Implications of such technology includes momentary freezing whenever a software is being activated for ordered to do some other action. These computer systems were only able to complete tasks one at a time.
Before the first dual core computers appeared in 2005, every computer before then could not multitask. However, programmers created the illusion that they were by using two methods:
Intel was the first company that by 2003 released Intel Xeon processors, with Hyper-Threading Technology; a way of simultaneously processing programs. Intel proclaims that the use of hyper-threading improves speed up to 30. Not to mention, due to the extra executing thread, programs don’t need to be interrupted and switched. More important, however, two programs could now run simultaneously on a processor without having to be swapped in and out To induce the operating system to recognize one processor as two possible execution pipelines, the new chips were made to appear as two logical processors to the operating system. Hyper Threading will simulate a single processor when only one thread is present. When a second thread starts, the processor will switch from Single Thread mode to Multi-Task mode.

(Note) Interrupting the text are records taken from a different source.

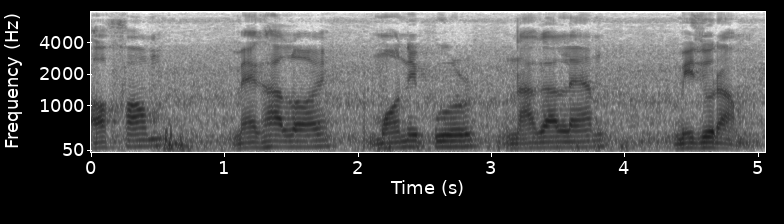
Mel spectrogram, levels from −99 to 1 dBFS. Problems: constant background noise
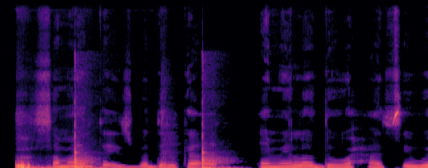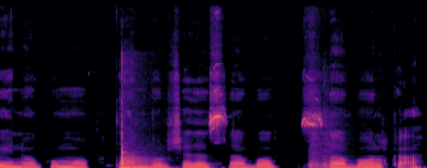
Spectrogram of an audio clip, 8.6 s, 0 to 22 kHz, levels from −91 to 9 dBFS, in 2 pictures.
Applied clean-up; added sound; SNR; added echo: classical method spectral subtraction.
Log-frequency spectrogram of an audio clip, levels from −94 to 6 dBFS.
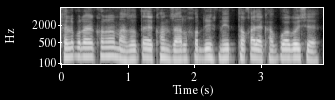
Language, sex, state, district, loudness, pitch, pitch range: Assamese, male, Assam, Hailakandi, -15 LUFS, 150 Hz, 140-160 Hz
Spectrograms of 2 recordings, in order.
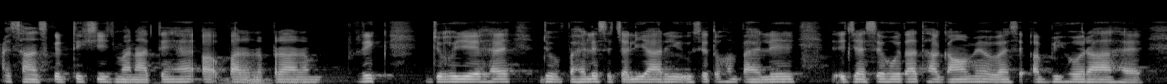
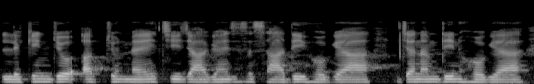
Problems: none marked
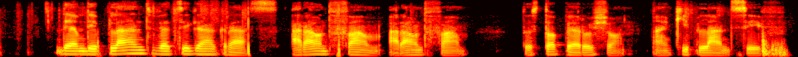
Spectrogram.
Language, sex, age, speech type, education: Nigerian Pidgin, male, 15-29, spontaneous, tertiary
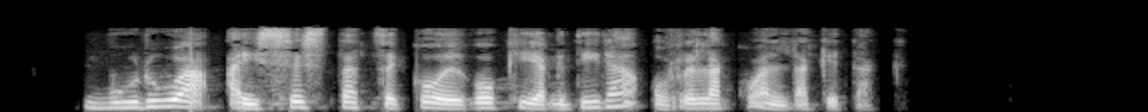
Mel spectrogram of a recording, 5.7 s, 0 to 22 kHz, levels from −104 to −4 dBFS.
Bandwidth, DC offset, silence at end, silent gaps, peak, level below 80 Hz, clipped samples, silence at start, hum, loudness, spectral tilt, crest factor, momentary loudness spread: 8 kHz; under 0.1%; 1.4 s; none; -2 dBFS; -60 dBFS; under 0.1%; 0.45 s; none; -18 LUFS; -4 dB/octave; 18 dB; 12 LU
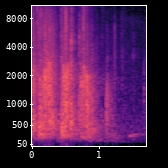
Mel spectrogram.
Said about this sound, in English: please no clapping because it just takes time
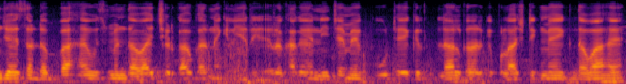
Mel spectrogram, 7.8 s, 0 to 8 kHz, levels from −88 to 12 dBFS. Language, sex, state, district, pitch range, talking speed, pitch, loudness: Hindi, male, Bihar, Kaimur, 105-110 Hz, 200 wpm, 110 Hz, -19 LUFS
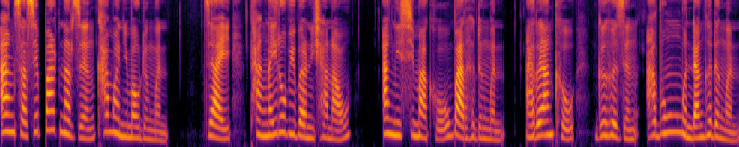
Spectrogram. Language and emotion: Bodo, happy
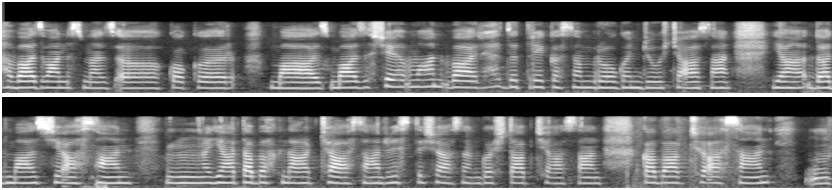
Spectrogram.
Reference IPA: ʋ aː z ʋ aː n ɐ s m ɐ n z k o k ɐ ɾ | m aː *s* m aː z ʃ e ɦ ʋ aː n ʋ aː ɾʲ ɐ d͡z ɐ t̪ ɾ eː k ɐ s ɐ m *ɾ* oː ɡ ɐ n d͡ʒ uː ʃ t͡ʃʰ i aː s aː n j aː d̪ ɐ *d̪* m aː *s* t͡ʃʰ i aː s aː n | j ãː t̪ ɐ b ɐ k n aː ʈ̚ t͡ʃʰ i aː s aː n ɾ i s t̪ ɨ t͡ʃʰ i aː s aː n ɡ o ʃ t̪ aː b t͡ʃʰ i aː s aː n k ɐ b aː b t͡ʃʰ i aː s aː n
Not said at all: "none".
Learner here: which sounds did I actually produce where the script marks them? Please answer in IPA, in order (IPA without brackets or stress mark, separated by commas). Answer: z, ɾ, d̪, z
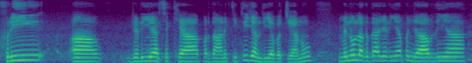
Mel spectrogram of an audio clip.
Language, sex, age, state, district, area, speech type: Punjabi, male, 30-45, Punjab, Gurdaspur, urban, spontaneous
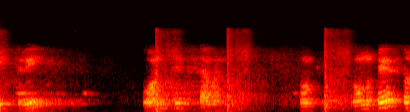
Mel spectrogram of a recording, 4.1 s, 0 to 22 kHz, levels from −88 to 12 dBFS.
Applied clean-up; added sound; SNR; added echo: none; Gunshot, gunfire; 15 dB; reverberation time 0.2 s.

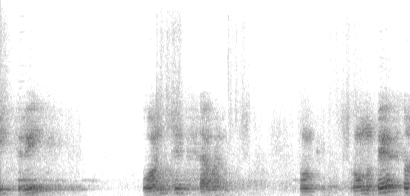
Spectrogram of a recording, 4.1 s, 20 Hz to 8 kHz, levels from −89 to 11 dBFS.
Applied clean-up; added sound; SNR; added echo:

Although HT technology does allow multitasking on a computer, the processor’s processing power is actually separated between the two threads. In comparison, multi-core processors are chips that have two or more cores within them.
Although two processors can no doubt execute threads faster than one, computers are not just made of hardware. Software and hardware come hand in hand. Without multi-threading software, single threading software don’t fully benefit from multi-core processors. This is because a single threaded software can only work on one processor. Therefore the point of having two processors are nullified.
Most intensive tasks nowadays benefit from multicore processors. This may include 3D images and graphics, which are becoming quite prevalent in our time, antivirus scans, and so on.
With the development of quad-core processors (4 cores), and hexa-core processors (8 cores), and more complex multi-thread softwares, there is no doubt that the full potential of multicores and their multi-task role will be brought into light more fully when future software run on terabytes and not mere gigabytes of information.